I type this fully realizing that 6:45 a.m. is NOT that early, and that many people wake up then or much earlier every day to go to work, or to exercise or to whatever. But I do not. Ever. Wake up before I absolutely have to.

And running isn’t an absolute need. I suppose until today.

So the healthyish thing is continuing, hence the continued running (we also have a half marathon coming up, and don’t want to embarrass ourselves).

Which brings me to today, and to the turkey burger. The sad little cousin of the beef burger, younger sister to the world’s greatest burger, the lamb burger (in my HUMBLE opinion). I will order a lamb burger on basically any menu I see it on. I will not order a turkey burger on basically any menu I see it on. Turkey burgers usually end up so dry and boring tasting.

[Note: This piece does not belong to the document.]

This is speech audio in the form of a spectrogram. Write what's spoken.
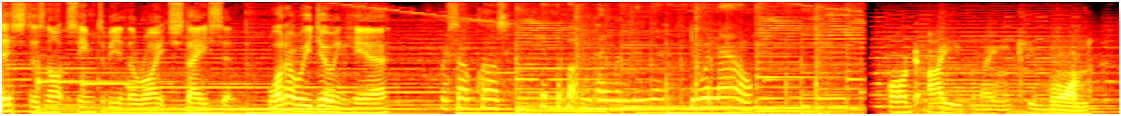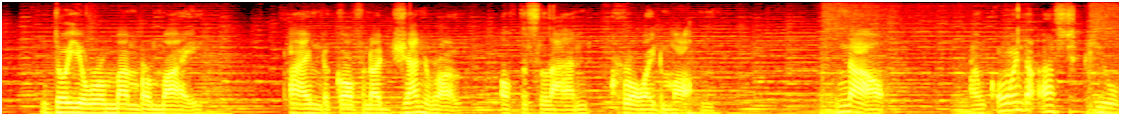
This does not seem to be in the right station. What are we doing here? We're so close. Hit the button, Penguin Jr. Do it now. Good evening, Kimon. Do you remember me? I'm the Governor General of this land, Croyd Martin. Now, I'm going to ask you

Time to change that. With one of the greatest foods ever, goat cheese. My newest obsession to cook with since I seem to have moved on from bacon. Though, full disclosure, I did make myself bacon and a goat cheese omelette for dinner last night. Oops.


You know what goes great with goat cheese? Roasted red peppers. Which I mixed into the ground turkey with an egg, some spices and some breadcrumbs to help moisten the whole thing up a bit.

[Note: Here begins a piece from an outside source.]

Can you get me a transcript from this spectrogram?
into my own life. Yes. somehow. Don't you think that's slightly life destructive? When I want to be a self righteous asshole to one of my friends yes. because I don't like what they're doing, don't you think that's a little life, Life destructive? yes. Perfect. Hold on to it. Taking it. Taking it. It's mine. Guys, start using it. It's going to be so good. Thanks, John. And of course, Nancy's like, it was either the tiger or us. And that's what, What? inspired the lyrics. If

Mixed meat is just about the least appetizing looking thing ever, right?

IMG_0543.JPGUntil it becomes these gorgeous patties.


And yes, it’s January, so I used my cast iron grill pan instead of the actual grill. These might have even been slightly better on the charcoal grill, but it was cold outside. Indoor options called.


Grill marks make everything better.


While the burgers were grilling, I slathered some softened goat cheese on each bun. Added some spinach… so good. Tomato would have been good on this also, but I only had cherry tomatoes and that didn’t seem like a great option for topping a burger.


I served these with a SALAD (not pictured) and oven-baked fries (pictured). I can only go without potatoes for so long. I’m still human, after all.

The leftover patties were also yummy leftover the next day with some quinoa and asparagus!


Dijon Maple Chicken + Brussels Sprouts Salad

Welcome to January, month of the New Year’s Resolution. Followed quickly by February, month of abandoning the New Year’s Resolution. I don’t have a specific resolution this year, but after two months of holiday indulgences (a nice way to say “eating and drinking my way from Thanksgiving to New Year’s Day”), I definitely needed a bit of a detox.

Now, my idea of detoxing does not involve juice, maple syrup, cayenne pepper, lemon juice or any other vaguely gross and really unhealthy suggestions found on Pinterest. I just figured I should eat some more veggies. Other than potatoes.


Enter brussels sprouts.

In related news, I recently learned that it’s brusselS sprouts not brussel sprouts and it kind of blew my mind. Like when Lorelai Gilmore found out that the correct plural pronunciation of cul-de-sac is culs-de-sac. (It just sounds wrong!)

Anywho, it seemed like brussels sprouts and chicken would be a great antidote to weeks of cookies and carbs, so I decided to try a play on the salad I made for Thanksgiving.


The absolute worst part of brussels sprouts… cleaning and cutting them. First tear off all the outside leaves, then shred each sprout down to the nub. Toss the nub. Repeat. For an entire bag of sprouts. This was by far the most time consuming part of this otherwise really easy salad.


Once the sprouts were shredded, I started on the chicken. I used thighs, it’s what I had on hand. I’m sure breasts would be good as well. I just trimmed a little fat and sprinkled each side with salt and pepper before tossing in my nice, hot, olive oil-coated cast iron skillet. Once in the skilled I brushed each piece with my chicken sauce. It would have been good as a marinade too, if I had started earlier and wasn’t too hungry to wait for marinade at this point.

IMG_0485.JPGWhile those bad boys cooked, back to the salad I went. Shredded brussels sprouts, meet pears and a dijon vinaigrette.


I tossed everything together with my (clean) hands and topped with some goat cheese, cinnamon sugar pecans and the chicken.


I enjoyed this so much, I’ve actually made it twice since the New Year. Delicious.